by Jamil Lynch and Jennifer Hudson | CNN
Two beach shores in North Carolina’s Outer Banks collapsed on Tuesday from high water levels and beach erosion, according to the Cape Hatteras National Seashore, and may fall further in the coming days.
The agency said both houses in Rodanthe were vacant at the time. The agency’s video shows a house to death as ocean waves cause the stilts to support the house to collapse.
In February, another home in Rodanthe also collapsed, leaving debris on miles of beaches.
Officials’ concern this week comes amid long-term concerns such as rising sea levels and beach erosion on the border island of Cape Hatteras, along with severe weather.
“Unfortunately, there may be more homes falling on beaches in the near future,” David Hallack, superintendent of national parks for eastern North Carolina, said in a statement. “We reached out to homeowners along Ocean Drive in Rodenthe after the first house collapse and recommended that action be taken to prevent the collapse and impacts to Cape Hatteras National Seashore.”
The collapse occurred on a pristine stretch of beach, which epitomizes why the Outer Banks is a major tourist destination every summer. Yet coastal communities such as the Outer Banks face increased risk due to sea level rise, worsening erosion and high tidal flooding.
Coastal communities in the Northeast have seen significant increases in tidal flooding, including Washington, D.C. and Baltimore and Annapolis, Maryland. The National Oceanic and Atmospheric Administration notes that there will be seven to 15 days of high tide flooding nationally by 2030. By 2050, the frequency increases to 25 to 75 days.
According to NASA, sea levels in this part of coastal North Carolina have risen about 3 inches since the early 1980s. Coastal erosion costs about half a billion dollars each year in the form of deteriorating structures and land that is lost to the rising ocean.
Homes were in danger for months
In Rodanthe fell during high tide of severe weather and flooding.
In a release on Saturday, the Cape Hatteras National Seashore said severe weather was forecast in the Outer Banks area beginning Sunday, with strong winds, powerful surf, dangerous rip currents, significant beach erosion and ocean overflow. is included.
The Cape Hatteras National Seashore said earlier this week that high tides are forecast to remain above flood levels until at least Wednesday. “This recent sea level forecast is concerning,” Post said.
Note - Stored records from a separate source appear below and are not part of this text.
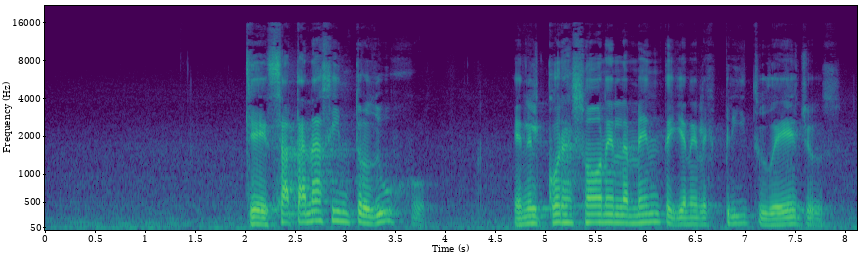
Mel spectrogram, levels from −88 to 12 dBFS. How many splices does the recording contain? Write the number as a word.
zero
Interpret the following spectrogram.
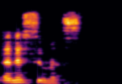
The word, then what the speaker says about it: Onesimus: this passage it mentions another guy, which is Onesimus.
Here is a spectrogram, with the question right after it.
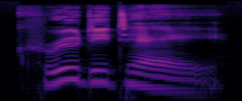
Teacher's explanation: there's no emphasis on any syllable, as far as I can tell. It's just crudité, all the same emphasis. Anyway, it is spelled C-R-U-D-I-T-E-S, and the accent on the E is down on the left and up on the right.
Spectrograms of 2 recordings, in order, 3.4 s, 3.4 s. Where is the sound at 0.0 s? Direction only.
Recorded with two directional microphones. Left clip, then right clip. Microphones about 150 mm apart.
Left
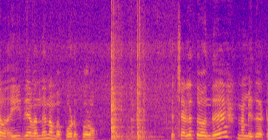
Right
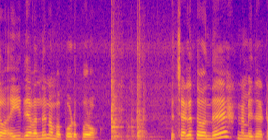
30° right (ahead or behind).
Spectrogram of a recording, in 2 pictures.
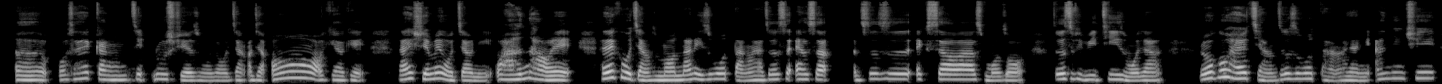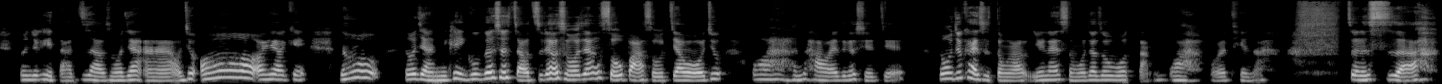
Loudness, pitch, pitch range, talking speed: -22 LUFS, 215 Hz, 190-250 Hz, 370 characters per minute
According to the National Weather Service, parts of Cape Hatteras have coastal flood warnings and high surf advisories as of Thursday.
The beach near Ocean Drive has been cordoned off and officials will close Ocean Drive as well for fear that homes may collapse elsewhere.
A spokesman for Cape Hatteras National Seashore said the houses that fell on Tuesday were determined months ago by the Dare County Planning Department as unsafe and at risk of collapse. The spokesman said the storm system accelerated the collapse, but the beach adjacent to Ocean Drive has been closed since February.
North Carolina Highway 12, which runs through the Outer Banks, remains closed from Oregon Inlet to Rodenthe, according to the North Carolina Department of Transportation.